Such is the reality for the meat we eat. In fact, the majority of meat we eat comes from animals bred and confined in a place called an AFO (Animal Feeding Operation) (Worldwatch Institute, n.d.). According to American standards, AFOs are facilities where animals are confined and fed for at least 45 days in any 12-month period, and their feed is delivered from outside to the mouths of the animals (EPA, n.d.). AFO’s elder brother, Concentrated AFO (CAFO), has an additional criterion of having at least 450,000 kg worth of livestock in it (USDA, n.d.).

1.pngAs they say, a picture speaks a thousand words… or cows

(Picture taken from: https://www.flickr.com/photos/sustainabletable/2950338558/in/photostream/)

Squeezing so many animals into tight conditions is not only unethical, but also poses serious environmental problems. At such high densities, the resulting quantities of manure (aka poop) can range from 3 to 20 times that of human waste produced in America (Hribar, 2010). In addition, CAFO owners typically add monstrous amounts of water to the manure before placing them in a pool. In this manure lagoon, bacteria guzzle on the nutritious meal and generate huge amounts of gas; greenhouse gases like methane and nitrous oxides as well as foul smelling ones like hydrogen sulfide (with a rotten egg smell) and other Volatile Fatty Acids (with a manure smell). 1 kg of methane and nitrous oxide can trap as much heat as 25kg and 298kg of carbon dioxide respectively – that’s how potent they are.

Given that there are so many AFOs nowadays, the combined greenhouse gas emissions are astronomical. In events of high rainfall or flooding, the contents of the lagoon can overflow and pollute the environment. The two main concerns are the spread of antibiotic resistant bacteria and eutrophication. I shall stop here before I turn this into an essay, but bear this in mind – what I’ve just said is the tip of the iceberg.

Energy wise, eating meat is not a very efficient method. According to the ecological pyramid, only 10% of the energy is transferred from one tropic level to the next. This means that a cow would only receive 10 units of energy from a plant with 100 units of energy; a human would then only receive 1 unit of energy from that plant, should they eat the cow.

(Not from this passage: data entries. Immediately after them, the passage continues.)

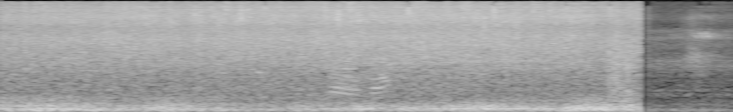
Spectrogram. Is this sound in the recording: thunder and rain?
yes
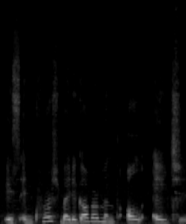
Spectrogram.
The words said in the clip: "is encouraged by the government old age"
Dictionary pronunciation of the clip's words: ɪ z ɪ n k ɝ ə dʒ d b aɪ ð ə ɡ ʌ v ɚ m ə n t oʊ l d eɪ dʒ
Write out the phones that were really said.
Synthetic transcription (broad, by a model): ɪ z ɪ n k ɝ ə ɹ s b aɪ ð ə ɡ ʌ v ɚ m ə n t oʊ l eɪ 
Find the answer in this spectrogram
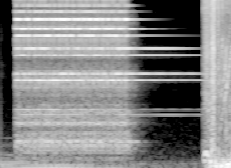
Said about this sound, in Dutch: Maar let op, want als bij jou de telefoon gaat, dan is het misschien wel de hindertelefoon.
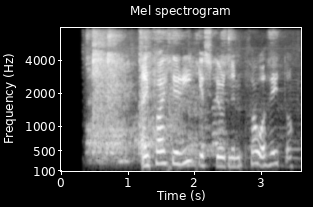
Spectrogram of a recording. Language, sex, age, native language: Icelandic, male, 13, Icelandic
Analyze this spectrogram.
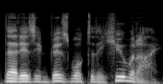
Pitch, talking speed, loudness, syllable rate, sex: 120 Hz, 255 wpm, -16 LUFS, 6.9 syllables/s, male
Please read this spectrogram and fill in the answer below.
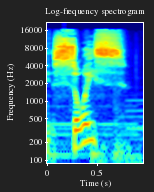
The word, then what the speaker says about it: Seuss: And either as a fun fact or to preempt any corrections I get about this, yes, the proper pronunciation of his pen name is apparently Seuss, Dr. Seuss, but seeing as most people in the US at least say Seuss, much like we say Van Gogh, despite that being a completely incorrect pronunciation, I thought I'd just stick with that for clarity's sake.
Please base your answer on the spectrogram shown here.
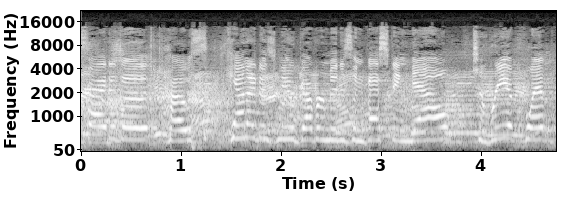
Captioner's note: some Applause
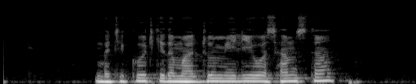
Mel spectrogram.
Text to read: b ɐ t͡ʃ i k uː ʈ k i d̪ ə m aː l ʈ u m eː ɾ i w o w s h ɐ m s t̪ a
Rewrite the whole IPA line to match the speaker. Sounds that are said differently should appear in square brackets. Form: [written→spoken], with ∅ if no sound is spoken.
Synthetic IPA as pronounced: b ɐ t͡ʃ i k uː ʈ k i d̪ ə m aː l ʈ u m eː [ɾ→l] i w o [w→∅] s h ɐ m s t̪ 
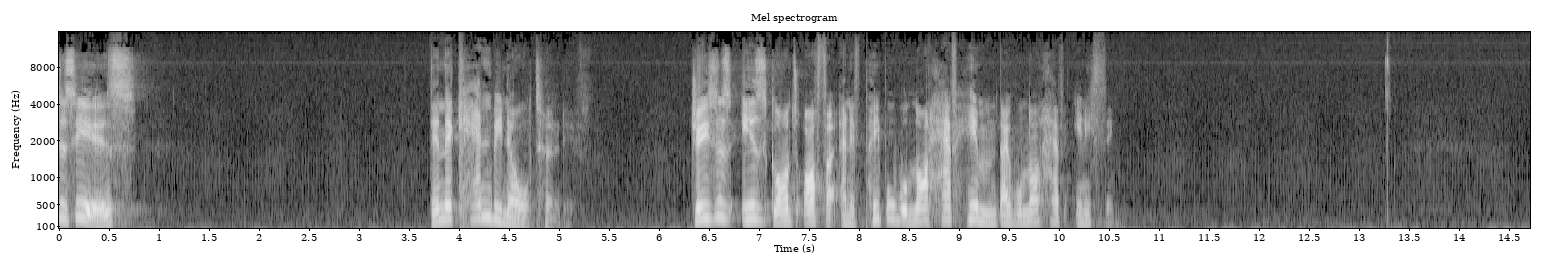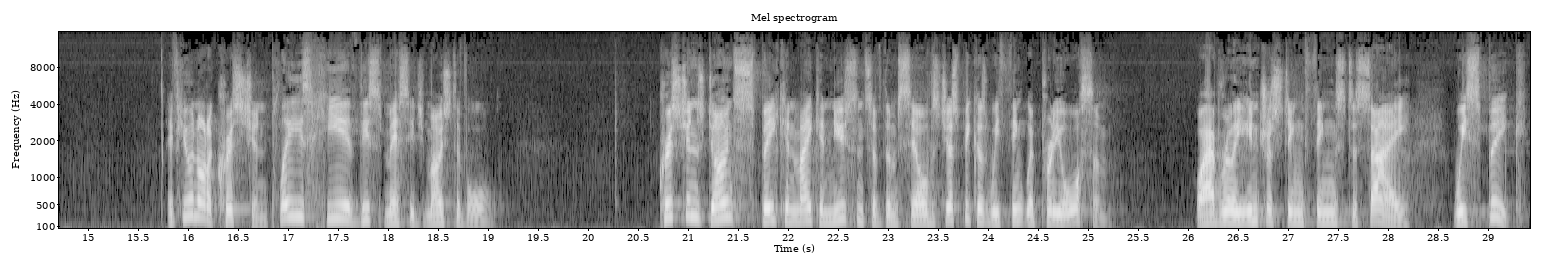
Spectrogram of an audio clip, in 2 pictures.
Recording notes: At a Church in the Graveyard service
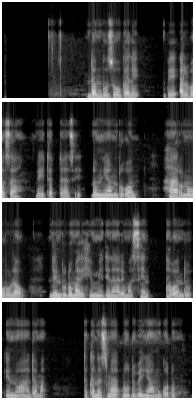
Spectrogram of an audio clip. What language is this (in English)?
Fula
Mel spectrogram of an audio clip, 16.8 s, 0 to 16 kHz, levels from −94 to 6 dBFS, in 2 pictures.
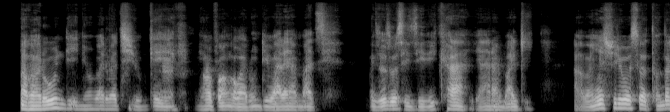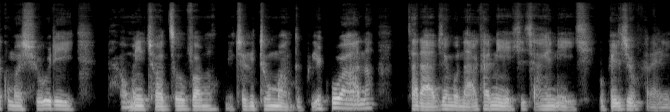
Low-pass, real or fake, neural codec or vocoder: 14.4 kHz; fake; vocoder, 44.1 kHz, 128 mel bands, Pupu-Vocoder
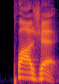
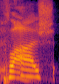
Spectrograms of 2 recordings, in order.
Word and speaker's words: plage: Because it's like when I mispronounced plage. Yes. Instead of plage. – Yes. – Plage is beach in French.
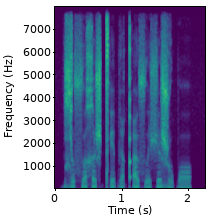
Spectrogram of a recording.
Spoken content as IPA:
ʑ ʌ˥ sʷ ɛ˥ χ i˥ ʂ tʼ e˥ p i˩ qʼ e˥ sʷ ɛ˩ ʃ e˥ ʐ o˩ p ɔ˩

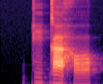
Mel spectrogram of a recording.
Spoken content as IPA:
k i˦ ɡ a˦˨ h ɔ˧

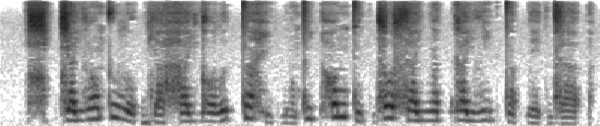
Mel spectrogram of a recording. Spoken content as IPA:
ɕ i˨ k̚ ɕ a˧ j l ɔ̃˦ t̪ u˥˧ l o˨ ʔ b j a˨˩ h a˧ j ɡ ɔ˧ l o˦ t̚ t̪ ã˥˧ h i˨ ʔ b ɔ̃˨˩ t̪ i˦ ʔ h ɔ˦ n t̪ ĩ˨ k̚ d͡z ɔ˥˧ s a˦ j ŋ ã˦ t̚ ɡ a˥˧ j l i˦ ʔ t̪ ã˨ p̚ l e˨ ʔ d͡z a˨ ʔ

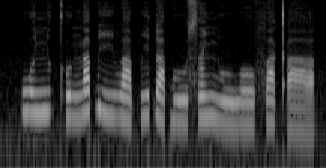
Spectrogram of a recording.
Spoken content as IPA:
w ʊ˦ ɲ ʊ˦ kʼ ʊ˨ ŋ a˦ ɓ iː˨ β a˨ p i˦ ɗ a˨ ɓ uː˨ s ã˦ ɲ uː˨ w oː˨ f a˦˨ kʼ aː˨

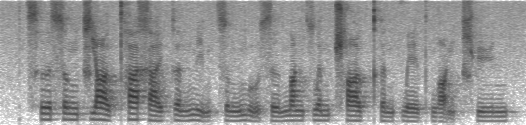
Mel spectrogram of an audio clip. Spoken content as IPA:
t͡sʰ ɹ̩˦ s ʊ˦ ŋ t͡ɕ j ɑ˥˨ ʊ̯ t̪ʰ ä˦ x a˨˦ ɪ̯ k ə˨˦ n n̪ ḭ˨˩ n t͡s ʊ˨˦ ŋ m ṵ˨˩ s ɹ̩˨˦ n̪ ɑ˦ ŋ t͡s w ə˦ n ʈ͡ʂʰ ɑ˦ ʊ̯ kʰ ə˨˦ n f w e˨˦ ɪ̯ pʰ w ɑ̰˨˩ ŋ t͡ɕʰ y˦ n

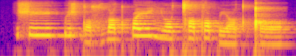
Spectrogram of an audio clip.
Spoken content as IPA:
ʃ eː˥ ɡ͡b ɘ˥ ʃ d ɔ˩ sˤ ʎ ʏ˧ tˤ p eː˥ ʎ ɔ˧ ǀ ə˧ tˤ ʏ˥ p eː˩ tˤ ǃ ɔ˩

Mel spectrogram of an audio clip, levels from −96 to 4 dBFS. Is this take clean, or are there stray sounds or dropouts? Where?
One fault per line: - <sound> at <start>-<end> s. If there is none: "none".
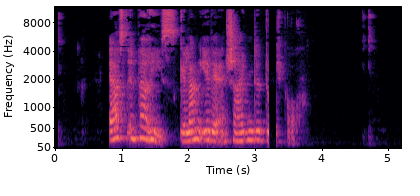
- dropout at 3.2-3.3 s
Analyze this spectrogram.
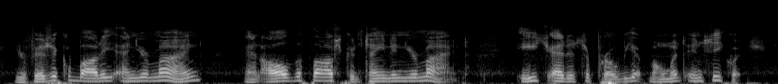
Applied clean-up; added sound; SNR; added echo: none; none; none; none.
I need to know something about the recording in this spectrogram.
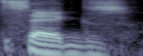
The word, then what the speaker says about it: seggs: They call it segs with 2 G's.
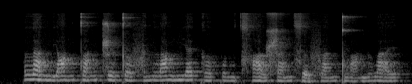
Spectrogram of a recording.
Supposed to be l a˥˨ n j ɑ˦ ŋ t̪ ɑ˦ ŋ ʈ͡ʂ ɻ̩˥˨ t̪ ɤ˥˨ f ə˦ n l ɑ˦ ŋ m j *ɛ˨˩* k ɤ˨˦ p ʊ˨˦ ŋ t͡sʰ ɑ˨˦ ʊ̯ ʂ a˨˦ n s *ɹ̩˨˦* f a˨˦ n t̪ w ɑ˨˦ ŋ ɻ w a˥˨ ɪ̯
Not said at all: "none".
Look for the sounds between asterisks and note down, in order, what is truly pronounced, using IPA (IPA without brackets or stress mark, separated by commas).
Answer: ɛ˦, ɹ̩˨˩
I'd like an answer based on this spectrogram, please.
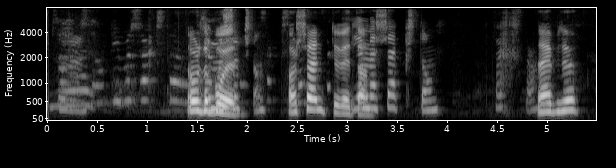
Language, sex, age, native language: Icelandic, female, 30-39, Icelandic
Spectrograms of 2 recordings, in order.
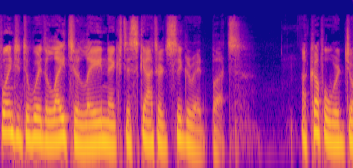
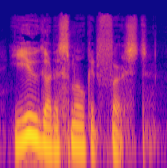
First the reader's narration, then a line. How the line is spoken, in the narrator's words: the woman said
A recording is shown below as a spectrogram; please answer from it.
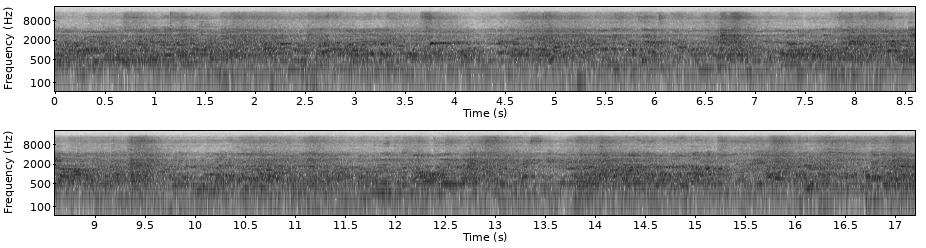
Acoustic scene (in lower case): cafe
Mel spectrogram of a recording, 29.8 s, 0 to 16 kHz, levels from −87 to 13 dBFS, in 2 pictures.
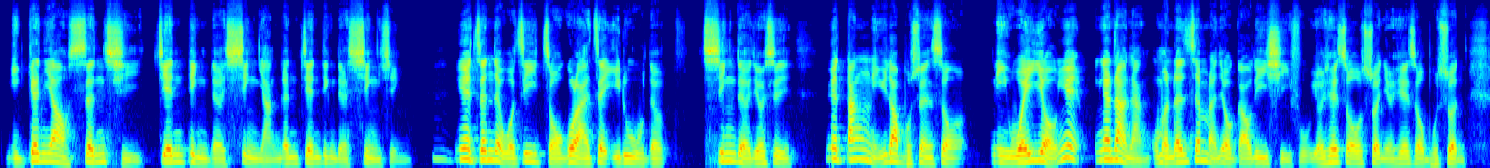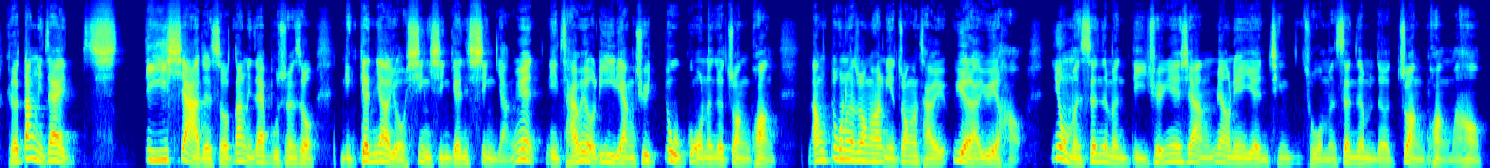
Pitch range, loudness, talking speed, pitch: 120-165 Hz, -22 LUFS, 330 characters per minute, 130 Hz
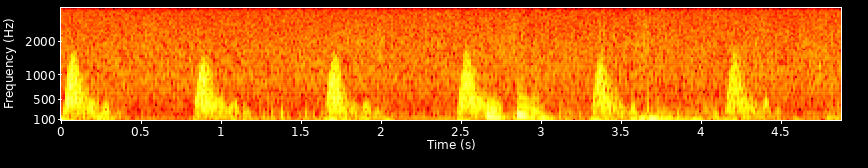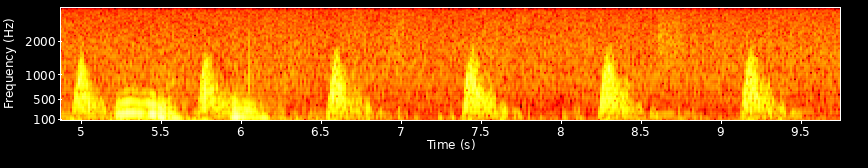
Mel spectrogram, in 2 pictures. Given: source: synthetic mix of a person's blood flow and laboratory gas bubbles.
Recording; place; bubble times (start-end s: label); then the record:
Doppler ultrasound of blood flow; subclavian vein
no bubbles
From the record:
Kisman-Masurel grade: 000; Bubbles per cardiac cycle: 0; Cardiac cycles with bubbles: 0%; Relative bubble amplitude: no bubbles discernible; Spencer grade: 0 (complete lack of bubble signals)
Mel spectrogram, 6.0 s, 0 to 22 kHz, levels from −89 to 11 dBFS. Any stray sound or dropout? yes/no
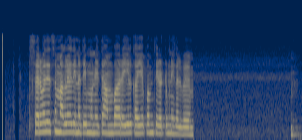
no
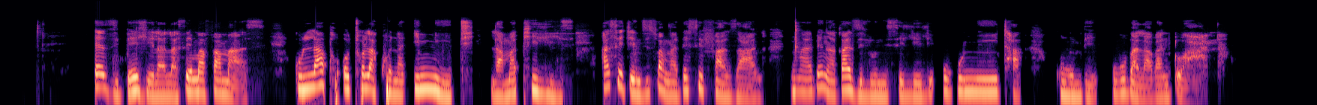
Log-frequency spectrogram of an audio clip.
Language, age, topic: North Ndebele, 25-35, health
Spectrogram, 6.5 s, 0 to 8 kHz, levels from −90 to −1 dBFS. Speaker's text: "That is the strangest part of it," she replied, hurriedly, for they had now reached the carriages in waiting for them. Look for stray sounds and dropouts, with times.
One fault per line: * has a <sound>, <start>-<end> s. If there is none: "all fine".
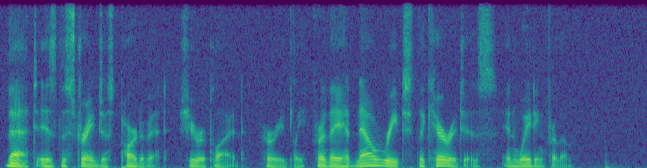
* has a tap, 5.9-6.3 s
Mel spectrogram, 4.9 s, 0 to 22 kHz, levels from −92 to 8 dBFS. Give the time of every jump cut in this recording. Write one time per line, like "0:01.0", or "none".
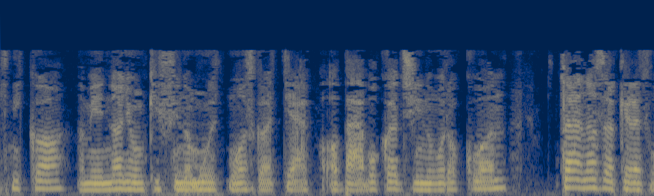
0:01.7
0:02.3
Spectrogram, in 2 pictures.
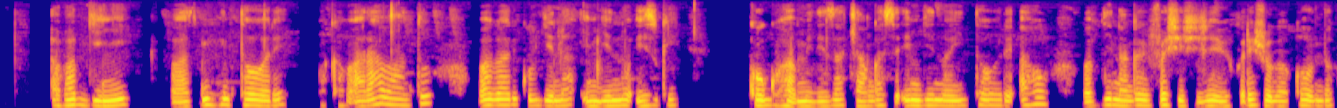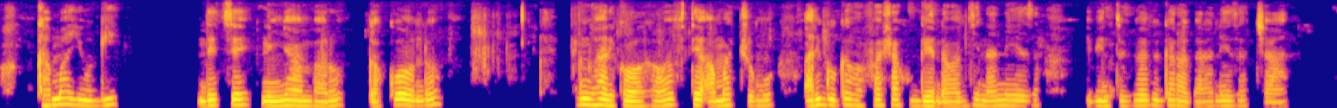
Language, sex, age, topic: Kinyarwanda, male, 18-24, government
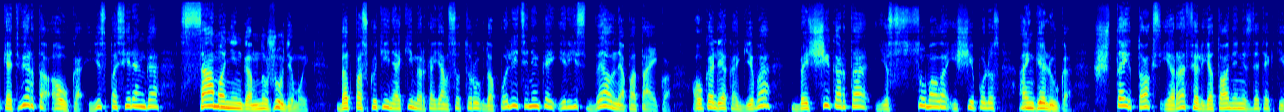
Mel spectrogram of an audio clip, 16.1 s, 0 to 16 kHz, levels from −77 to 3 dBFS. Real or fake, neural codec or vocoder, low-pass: fake; vocoder, 44.1 kHz, 128 mel bands every 256 samples, BigVGAN v2; 14.4 kHz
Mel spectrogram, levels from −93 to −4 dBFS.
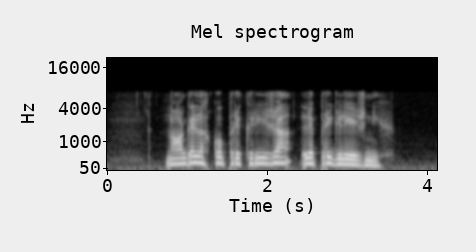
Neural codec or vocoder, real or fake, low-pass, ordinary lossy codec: none; real; 7.2 kHz; none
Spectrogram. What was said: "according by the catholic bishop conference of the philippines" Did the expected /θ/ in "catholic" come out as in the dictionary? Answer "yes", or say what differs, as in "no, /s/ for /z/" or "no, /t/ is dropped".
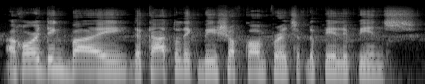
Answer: no, /t/ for /θ/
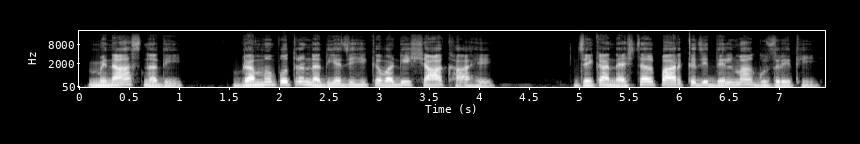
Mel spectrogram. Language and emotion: Sindhi, neutral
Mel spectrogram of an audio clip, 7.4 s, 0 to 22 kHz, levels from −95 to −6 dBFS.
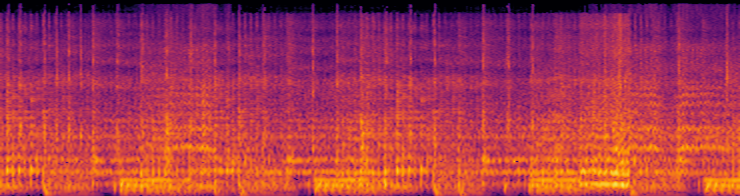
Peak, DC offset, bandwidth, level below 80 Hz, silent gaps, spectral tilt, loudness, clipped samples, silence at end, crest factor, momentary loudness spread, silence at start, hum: -4 dBFS; under 0.1%; over 20 kHz; -48 dBFS; none; -4 dB/octave; -23 LUFS; under 0.1%; 0 s; 20 dB; 9 LU; 0 s; none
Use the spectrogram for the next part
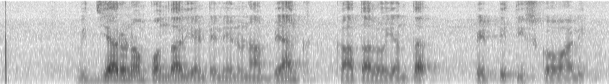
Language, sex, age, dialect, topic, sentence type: Telugu, male, 18-24, Central/Coastal, banking, question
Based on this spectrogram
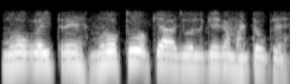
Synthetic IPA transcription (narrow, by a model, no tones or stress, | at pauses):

However, they would be able to receive 10 units of energy if they eat the plant directly. This makes eating meat more energetically inefficient than eating plants. Given that mechanization has replaced much manpower in the crop and meat production, we are also wasting the resources used to produce the meat itself.

As we can see, while delicious, meat may not be the greenest food. However, crops are not all that good either. There are flaws in the way farmers are farming, which causes problems like loss of topsoil and leaching of nutrients. However, we can’t live without food! If we want to both survive and stay green, eating vegetables seems like the lesser of two evils. If you are indeed concerned about the environment, I would recommend you going vegetarian. Start small! One meal a week, followed by 1 day a week, then 2 days a week and so on.

At this point, you may have given up the thought of eating meat. Sorry to disappoint you, but I foresee a future where eating meat may be more common than eating vegetables. This is due to the rise of insects and lab-grown meat as alternative sources of protein. Once they become commercially viable, we may be eating them in the future! Who knows? Perhaps 10 or 20 years down the road my juniors will be critiquing my post for advocating the consumption of vegetables (especially broccoli L).

2.pngWould you eat this? I would!
(Picture taken from: https://www.theatlantic.com/science/archive/2018/07/lab-grown-meat/565049/)

That’s all from me for now. Personally, reading up on this topic has made me more conscious of eating as much meat as I did.

Be green, eat green!

Written by: Lee Yang

References:

Worldwatch Institute. (n.d.). Retrieved from Worldwatch: http://www.worldwatch.org/rising-number-farm-animals-poses-environmental-and-public-health-risks-0

EPA. (n.d.). Retrieved from https://www.epa.gov/npdes/animal-feeding-operations-afos

USDA. (n.d.). Retrieved from https://www.nrcs.usda.gov/wps/portal/nrcs/main/national/plantsanimals/livestock/afo/

Hribar, C. (2010). https://www.cdc.gov/nceh/ehs/docs/understanding_cafos_nalboh.pdf.